The Doyletech study, which was based on data collected from interviews with 150 companies across Northern Ontario, found market diversification to be the favoured strategy for growth.
Canadian and Northern Ontario markets will still be important, but the most important potential export market is South America, according to mining suppliers. Among the most promising jurisdictions mentioned by respondents were Chile, Peru, Brazil, Mexico and Central America.
“The bottom line is that exporting outside Northern Ontario is going to be an accelerating priority for the sector in the years to come,” concluded the report.
But it won’t be a cakewalk. The barriers to continued export growth include insufficient market intelligence and promotion, lack of scale, language and restrictive trade practices. Significantly, however, only four per cent of respondents felt they were not competitive on quality and only eight per cent felt that their products and services did not lend themselves to exporting.
Rick Clayton, the principal author of the study, said he was impressed by the “strong sense of entrepreneurship” that was evident during the interviews he conducted. “The firms and their owners were intensely proud of what they have achieved.”
Clayton, an economist specializing in international development, said he was impressed with the sector’s exporting capability, but added “it’s not happening as much as it could.
“I heard some interesting anecdotes from some of the suppliers who had tried exporting and discovered it was very, very complicated, especially in emerging and developing markets where the way of doing business is totally different from what we’re used to.”
The study makes a number of key recommendations:
- An e-quartermaster capability – essentially a massive, virtual inventory of products and services
- A Northern Ontario Best Practices Standard – a certification initiative attesting to a company’s quality standards
- The establishment of consortia to provide total solutions for global mining operations, and
- A foreign market entry plan.
Of the four recommendations, the one with the greatest immediate potential, according to both DeStefano and Boudreau, is the establishment of consortia.
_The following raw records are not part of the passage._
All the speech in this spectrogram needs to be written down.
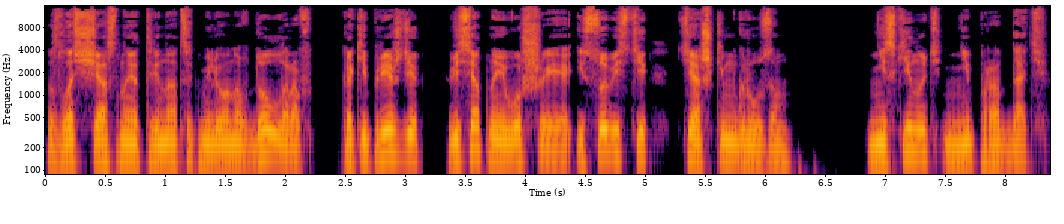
Злосчастные 13 миллионов долларов, как и прежде, висят на его шее и совести тяжким грузом. Не скинуть, не продать.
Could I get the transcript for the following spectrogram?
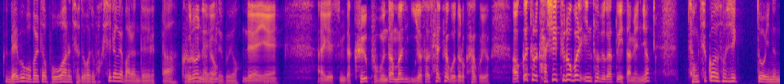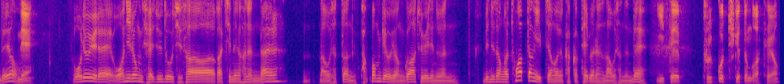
그 내부 고발자 보호하는 제도가 좀 확실하게 마련되겠다. 그런 그러네요. 생각이 들고요. 네, 예. 알겠습니다. 그 부분도 한번 이어서 살펴보도록 하고요. 어, 끝으로 다시 들어볼 인터뷰가 또 있다면요? 정치권 소식도 있는데요. 네. 월요일에 원희룡 제주도지사가 진행하는 날 나오셨던 박범계 의원과 조혜진 의원 민주당과 통합당의 입장을 각각 대변해서 나오셨는데 이때 불꽃 튀겼던 것 같아요.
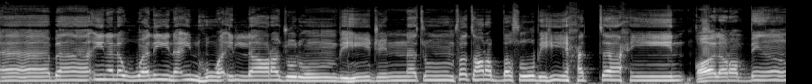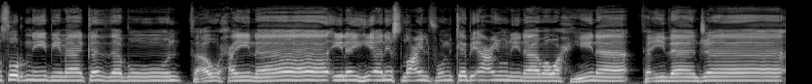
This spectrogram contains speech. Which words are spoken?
آبائنا الأولين إن هو إلا رجل به جنة فتربصوا به حتى حين. قال رب انصرني بما كذبون. فأوحينا إليه أن اصنع الفلك بأعيننا ووحينا. فإذا جاء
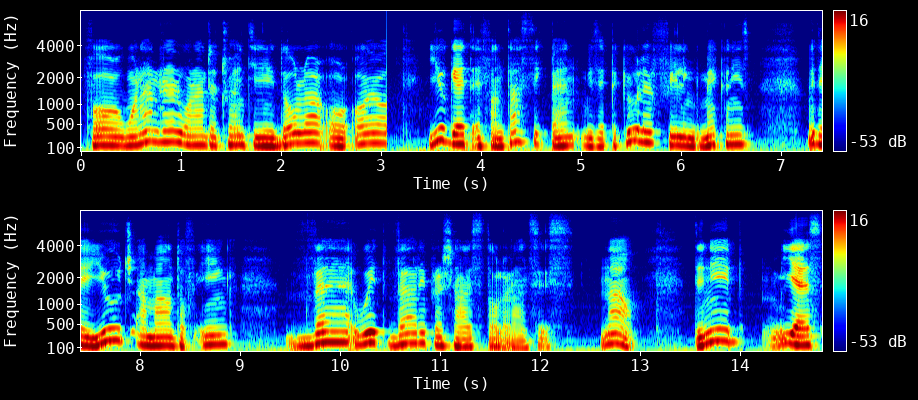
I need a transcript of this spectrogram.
For 100 120 dollar or euro you get a fantastic pen with a peculiar filling mechanism with a huge amount of ink with very precise tolerances. Now, the nib, yes,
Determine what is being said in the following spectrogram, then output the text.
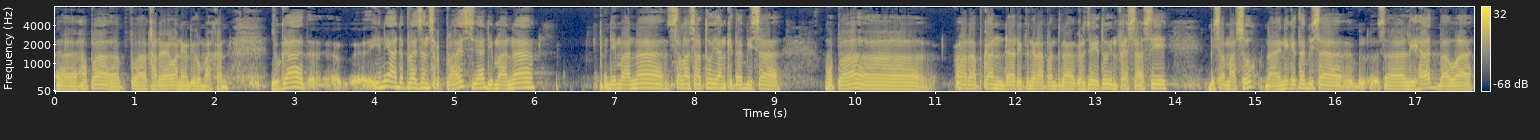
uh, apa uh, karyawan yang dirumahkan. Juga uh, ini ada pleasant surprise ya di mana di mana salah satu yang kita bisa apa uh, harapkan dari penyerapan tenaga kerja itu investasi bisa masuk. Nah, ini kita bisa, bisa lihat bahwa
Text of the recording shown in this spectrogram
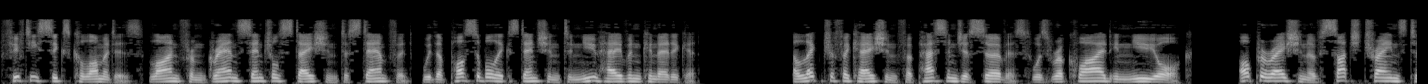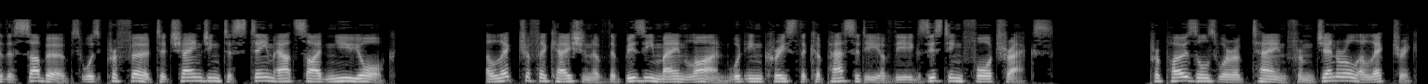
56 kilometers line from Grand Central Station to Stamford, with a possible extension to New Haven, Connecticut. Electrification for passenger service was required in New York. Operation of such trains to the suburbs was preferred to changing to steam outside New York, Electrification of the busy main line would increase the capacity of the existing four tracks. Proposals were obtained from General Electric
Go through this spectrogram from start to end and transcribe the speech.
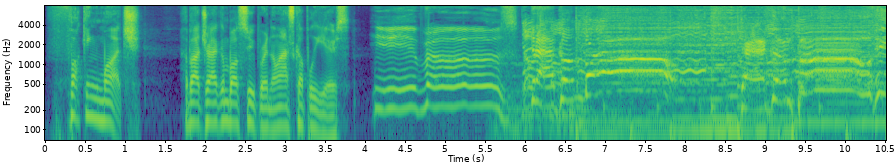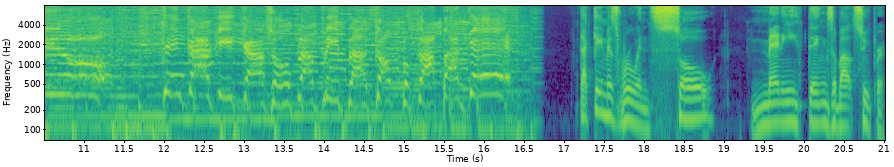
fucking much about Dragon Ball Super in the last couple of years. Heroes. Dragon Ball! Dragon Ball Hero! Tenka Kika so blah blah blah goppo! That game has ruined so many things about Super.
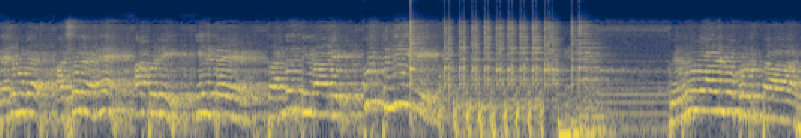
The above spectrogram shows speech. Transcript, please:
கஜமுக அசுரனை அப்படி இந்த தந்தத்தினாலே குத்தி பெருவாழ்வு கொடுத்தார்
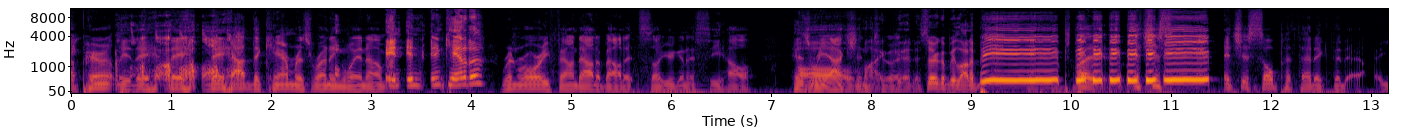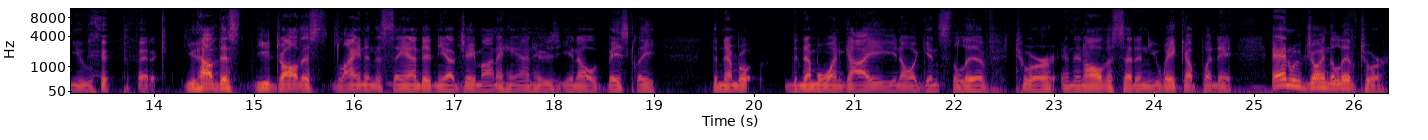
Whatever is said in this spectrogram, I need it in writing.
apparently they they they had the cameras running when um In, in in Canada, when Rory found out about it so you're gonna see how his reaction oh my to it goodness, there's gonna be a lot of beeps, beep, beep, beep, beep, it's beep, just beep. it's just so pathetic that uh, you Pathetic. you have this you draw this line in the sand and you have Jay Monahan who's you know basically the number the number one guy you know against the LIV tour and then all of a sudden you wake up one day and we've joined the LIV tour.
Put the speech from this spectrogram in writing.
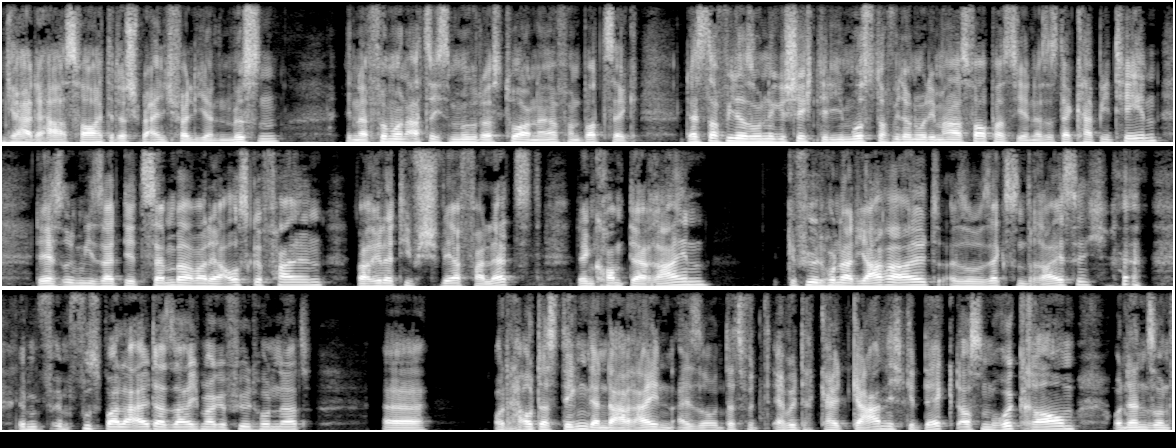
Ja, der HSV hätte das Spiel eigentlich verlieren müssen. In der 85. Minute das Tor ne, von Botzek. Das ist doch wieder so eine Geschichte, die muss doch wieder nur dem HSV passieren. Das ist der Kapitän, der ist irgendwie seit Dezember war der ausgefallen, war relativ schwer verletzt. Dann kommt der rein, gefühlt 100 Jahre alt, also 36 im, im Fußballeralter, sage ich mal, gefühlt 100 äh, und haut das Ding dann da rein. Also und das wird, er wird halt gar nicht gedeckt aus dem Rückraum und dann so ein,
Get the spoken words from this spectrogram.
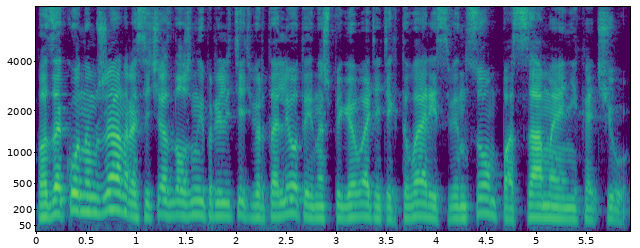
По законам жанра сейчас должны прилететь вертолеты и нашпиговать этих тварей свинцом по самое не хочу.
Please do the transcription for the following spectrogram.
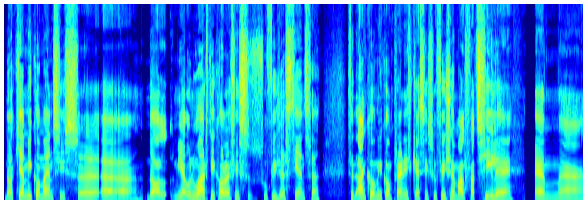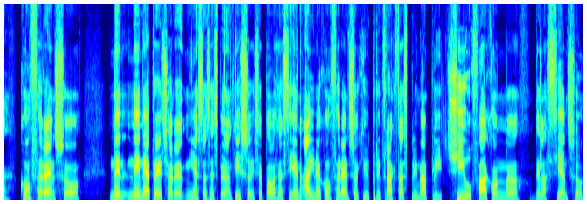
Do kia mi comensis, uh, uh, do mia unu articolo esis suffice scienza, sed anco mi comprenis che esis suffice malfacile en uh, konferenco ne, ne nepre, ĉar ni estas esperantisto, se povas esti en aina conferenzo kiu pritractas pli malpli ĉiu facon eh, de la scienzo,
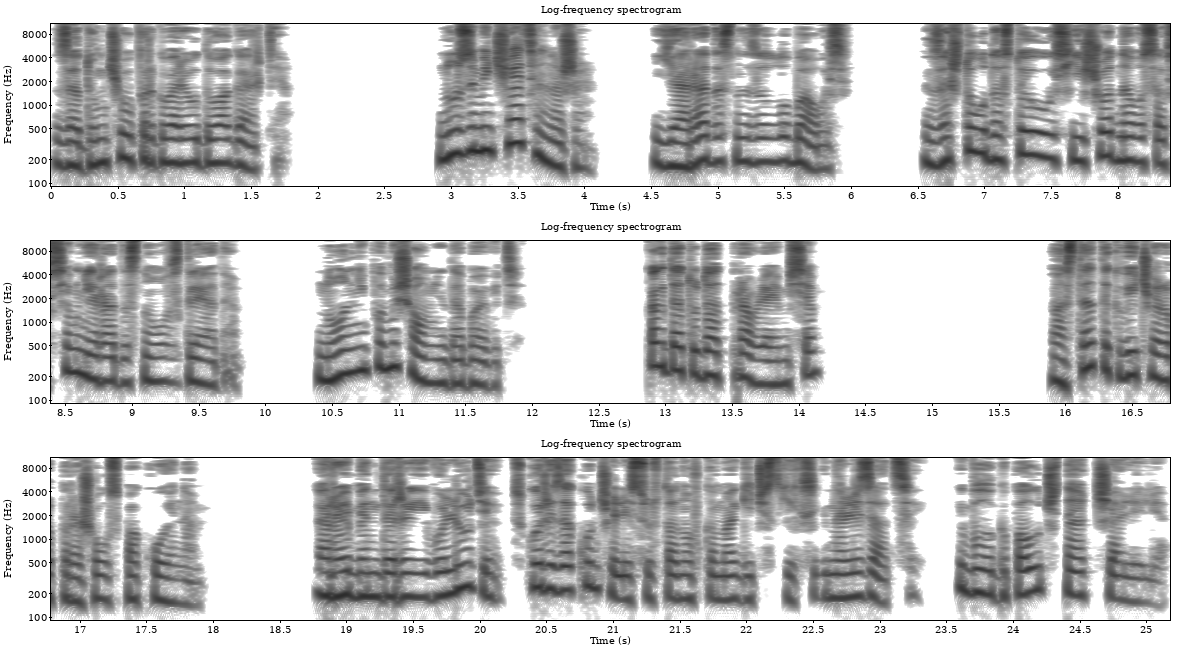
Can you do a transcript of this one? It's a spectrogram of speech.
Задумчиво проговорил Далагарди. Ну замечательно же. Я радостно заулыбалась за что удостоилась еще одного совсем нерадостного взгляда. Но он не помешал мне добавить. «Когда туда отправляемся?» Остаток вечера прошел спокойно. Ребендер и его люди вскоре закончили с установкой магических сигнализаций и благополучно отчалили.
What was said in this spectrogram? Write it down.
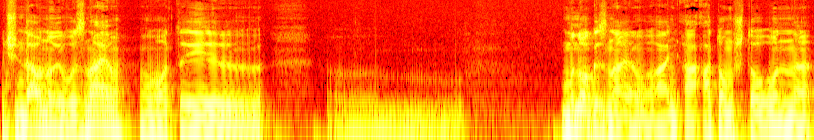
очень давно его знаю, вот, и много знаю о, о- о том, что он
“The objective,” said the study’s authors, “would be to overcome the barrier of scale and to mobilize fast responses to global opportunities.
“The benefit,” it went on to say, “would include a unique selling proposition, superior products and services and increased internal value add…”
“The consortium approach makes a lot of sense,” said Boudreau. “We’re actually doing that now with our NRG1-ECO project at (Vale’s) Coleman Mine and (Xstrata Nickel’s) Fraser Mine. We have about 10 companies participating. It’s a model that works really well and one we need to think more about and develop so it’s a win-win for everyone.”
The approach is not without its challenges, he added. “You have to give a little to get something back and not everyone is willing to give a little, but it makes it a lot easier to access the global marketplace if we show up as a consortium rather than as a company with a handful of employees lacking in global exposure.”
SAMSSA has been facilitating discussions about the consortium approach among its members for several months and sees merit in the idea as a means of delivering complete solutions, rather than fragmented pieces of solutions, said DeStefano.
The study found the mining supply and service sector to be both resilient and optimistic. While almost half of all companies participating in the study had to reduce their workforce as a result of the 2008-2009 recession and the subsequent one-year strike at Vale’s nickel operations in the Sudbury Basin, 83 per cent predict significant revenue increases over the next three years.
Almost half (49 per cent) believe their revenues will grow by up to 25 per cent, 16 per cent see revenues increasing by up to 50 per cent and 18 per cent believe their revenues will increase by greater than 50 per cent over the next three years.
DeStefano is also optimistic now that there is confirmation of the sector’s contribution to the economy.
“It’s now up to us, together with the support of the three levels of government, to develop the programs and strategies that will bring our collective expertise to the global stage.”